What’s a “Jump Start” Course? Training specifically designed for experienced technologists and IT leaders whose jobs demand they know how to best leverage new, emerging Microsoft technologies. These advanced courses assume a certain level of expertise and domain knowledge, so they move quickly and cover topics in a fashion that enables teams to effectively map new skills to real-world situations.
Duration: 6 hours per session
Day One — “Office 365 Platform” May 24, 2011 | 10am-4pm PDT | Live online training – we’ll post on demand links following the event, should you prefer not to rise and shine at 2am
• Microsoft Office 365 Overview for IT Pros •Deploying Clients for Office 365 •Administration & Automation using PowerShell •Identity and Access Solutions •Directory Synchronization
Day Two — “Exchange Online” May 25, 2011 | 10am-4pm PDT | Live online training
• Exchange Online Overview for IT Pros • Exchange Online Administration • Staged Exchange Online Migration • Hybrid Options with Exchange Server & Exchange Online • Exchange Online Archiving & Compliance
Day Three — “Lync & SharePoint Online” May 26, 2011 | 10am-4pm PDT | Live online training
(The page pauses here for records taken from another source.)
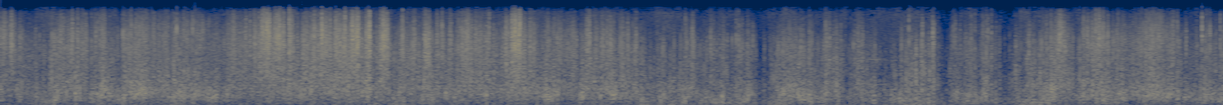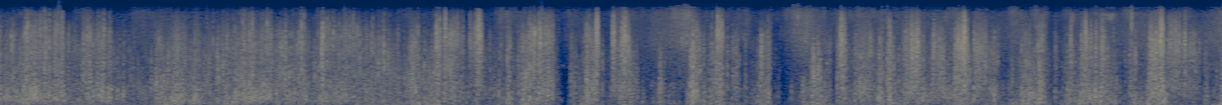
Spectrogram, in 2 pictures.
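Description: Strong, gusty wind blowing across the microphone, its level rising and falling with the gusts and dropping out briefly twice near the end, with breaking surf rushing underneath.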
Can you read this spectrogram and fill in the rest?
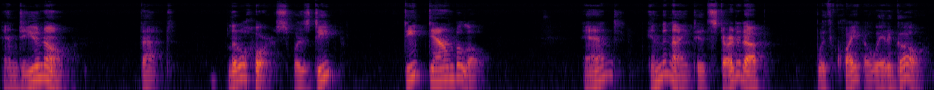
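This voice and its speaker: A man reading a rhyming picture book aloud as a bedtime story, in a gentle, expressive storytelling manner. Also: medium pitch, takes it slowly, long pauses. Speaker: children's bedtime story reader.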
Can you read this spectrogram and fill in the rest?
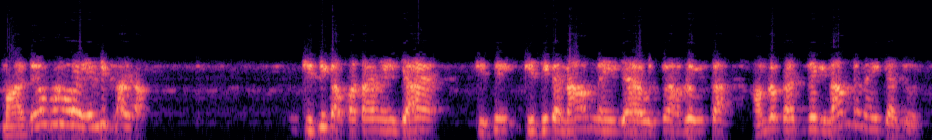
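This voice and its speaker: In this lo-fi, phone-like recording, a man gives a spiritual discourse to followers, telling stories and emphasizing words to make his case. He is a spiritual teacher with a husky voice that sits high, and he talks fast.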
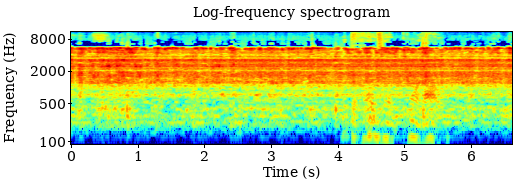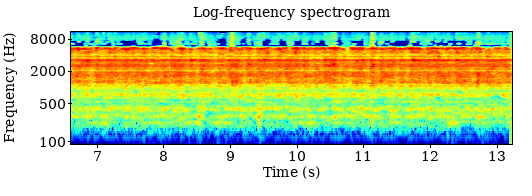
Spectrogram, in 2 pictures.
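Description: A young man talks with animation close to a webcam microphone.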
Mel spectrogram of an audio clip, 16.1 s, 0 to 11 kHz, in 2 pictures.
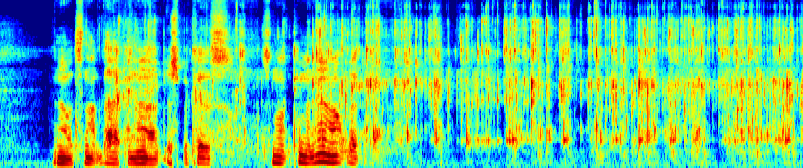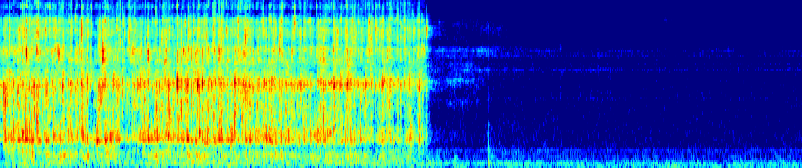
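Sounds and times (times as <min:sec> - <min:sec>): liquid pouring into drain: 0:00.8 - 0:12.4.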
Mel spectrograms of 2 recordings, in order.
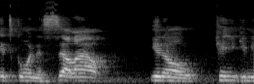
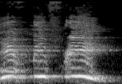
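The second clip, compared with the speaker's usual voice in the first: Haitian-accented speech; 13 semitones higher, 13 dB louder than usual. In a chat about accents, the speaker gives an attempted Haitian accent. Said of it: "That's not Haitian".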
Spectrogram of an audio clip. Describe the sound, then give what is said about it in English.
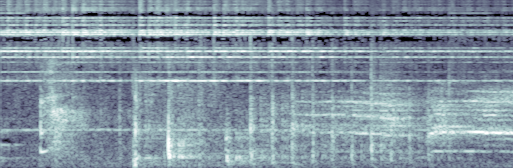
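A bell rings on and on without pause, its bright, high metallic tone sustained and overlaid with rapid clattering strikes. It stays fairly loud throughout, with no voices. “Why does it keep ringing?”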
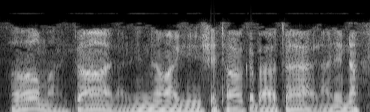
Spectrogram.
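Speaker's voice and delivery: low, slow, droning guest impression; mock a reluctant guest, low and dragged out; George Clooney. Imitated guest dismayed at being asked, low slow drone. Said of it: "this is how he talks".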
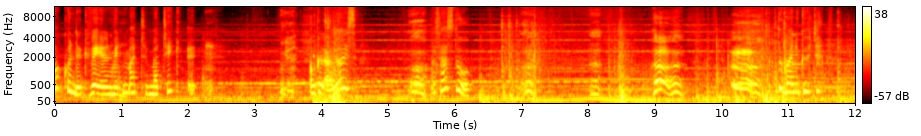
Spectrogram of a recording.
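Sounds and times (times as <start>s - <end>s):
low dark drone: 0.3s - 12.0s.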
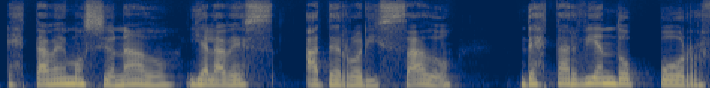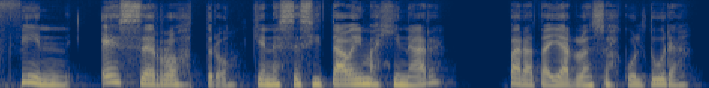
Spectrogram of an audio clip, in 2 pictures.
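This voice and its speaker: A woman's voice: lowish voice, steady tone, a little mellow. Chilean woman narrating a spooky tale. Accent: Chilean Spanish. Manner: clear, measured storytelling, slowing for suspense. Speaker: podcast host and Spanish teacher. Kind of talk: storytelling narration for learners.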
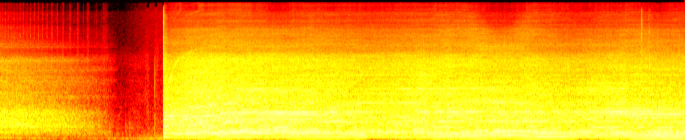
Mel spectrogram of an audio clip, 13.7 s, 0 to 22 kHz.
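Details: 1977 Hoover Junior Deluxe vacuum cleaner: after a moment of quiet the motor spins up fast to a smooth, steady whir of constant pitch; motor sounds fantastic, quietest Junior Deluxe/Starlight owner has used.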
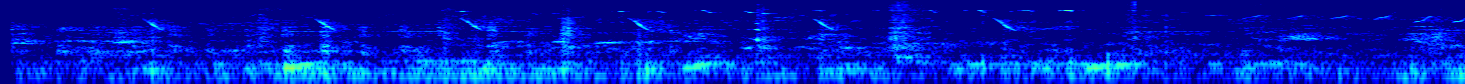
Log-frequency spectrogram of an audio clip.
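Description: Faint bird calls: many short, high whistled notes falling in pitch, repeated throughout. Soft crunches of footsteps on dry leaf litter are mixed in.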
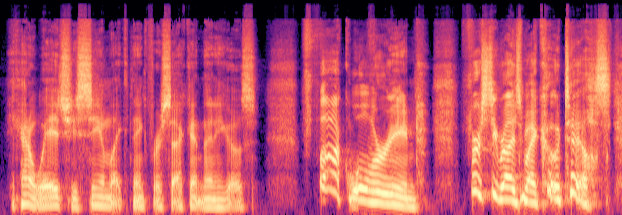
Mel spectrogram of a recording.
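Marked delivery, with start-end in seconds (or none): 3.0-6.1 higher, louder, slow hammed-up Deadpool; Deadpool line. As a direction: ham up the kid's Deadpool monologue. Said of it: "with all inflection".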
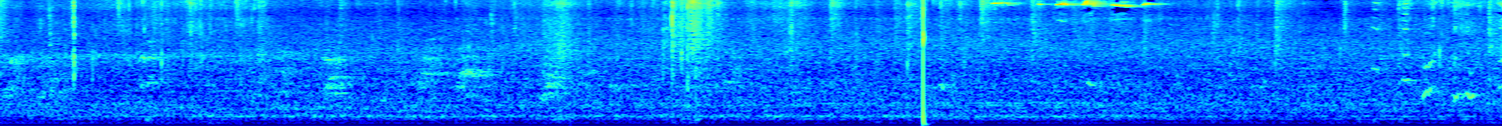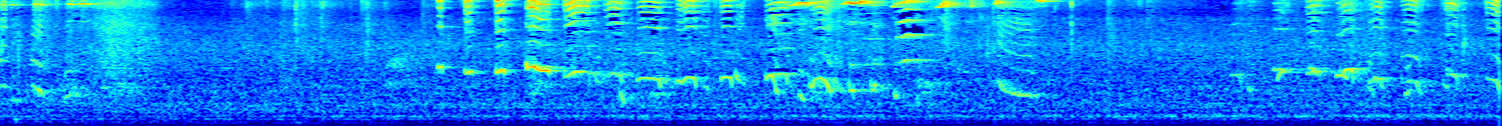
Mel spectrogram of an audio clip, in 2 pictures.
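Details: Red Miniature Poodle puppies, three males, whine in the second half after a long stretch of quiet room hum, with a burst of high, squeaky, wavering whimpers and short yelps crowding together toward the end.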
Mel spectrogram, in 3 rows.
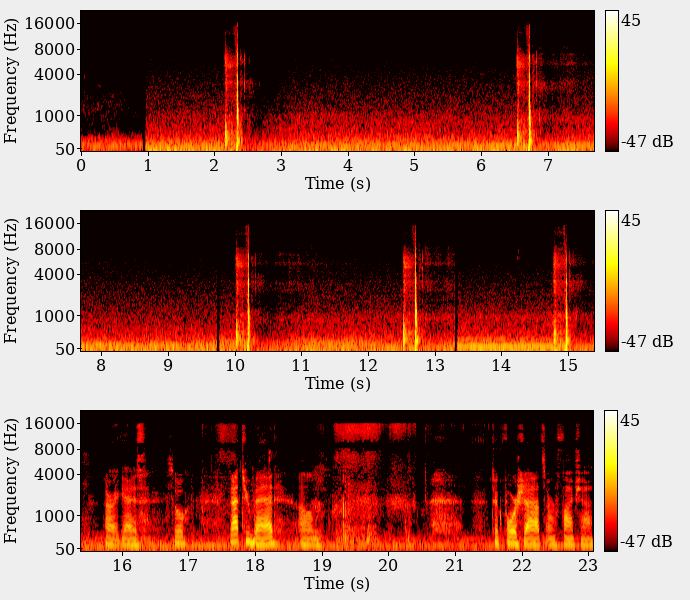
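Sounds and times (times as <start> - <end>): bolt hitting target: 2.0 - 2.8, 6.4 - 7.6, 9.9 - 11.1, 12.5 - 13.3, 14.7 - 15.5.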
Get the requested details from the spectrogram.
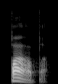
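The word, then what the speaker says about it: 爸爸: The second ba doesn't have any sound, doesn't have any tone. So it's your dad, your father, 爸爸.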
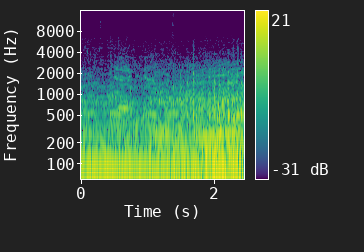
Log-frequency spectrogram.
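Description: Compact track loader's diesel engine running with a steady low drone as the machine creeps down the ramp toward the barge.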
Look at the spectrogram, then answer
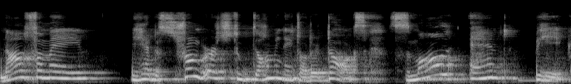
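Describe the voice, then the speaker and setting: A woman speaks at a fairly slow pace in an Italian accent. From Italy. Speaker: church member giving a reflection. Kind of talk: prepared reflection talk.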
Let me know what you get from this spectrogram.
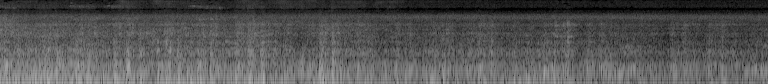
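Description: JR West electric commuter train running past and away. Its low rumble fades steadily, with a few wheel clacks over rail joints in the first few seconds.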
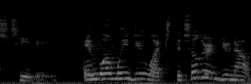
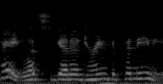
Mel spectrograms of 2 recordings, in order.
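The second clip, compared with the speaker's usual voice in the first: ordinary talk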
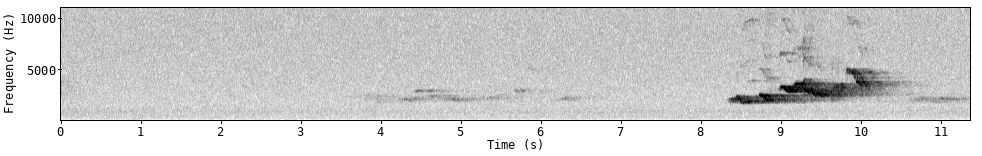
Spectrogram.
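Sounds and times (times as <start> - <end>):
common blackbird Turdus merula singing whistled phrase: 8.4 - 10.4.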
• Lync Online Overview & Configuration for IT Pros • SharePoint Online Overview • SharePoint Online Administration • SharePoint Online Extensibility & Customization • Office 365 Deployment Overview
Register for the class here. You’ll also be able to access this course in the Microsoft Virtual Academy in June.
The Best of MMS UK 2011 spread the word about the latest IT management products, solutions and technologies from Microsoft and how to make them work in your business. Among other news, you might remember us talking on the blog and in the TechNet newsletter about significant management product releases and announcements planned for System Center 2012 in the next 6-12 months.
Well, now you can see all the presentation slides and video recordings from the MMS UK 2011 for yourselves. Pick and choose your best bits here.
I didn’t realise, but there’s a TechNet blog dedicated to Windows Phone for IT pros. With some interesting announcements made on this topic over in the US at TechEd 2011, why not find out what’s new in the team’s latest post: Overview of New Business Capabilities for Windows Phone Mango announced at TechEd 2011.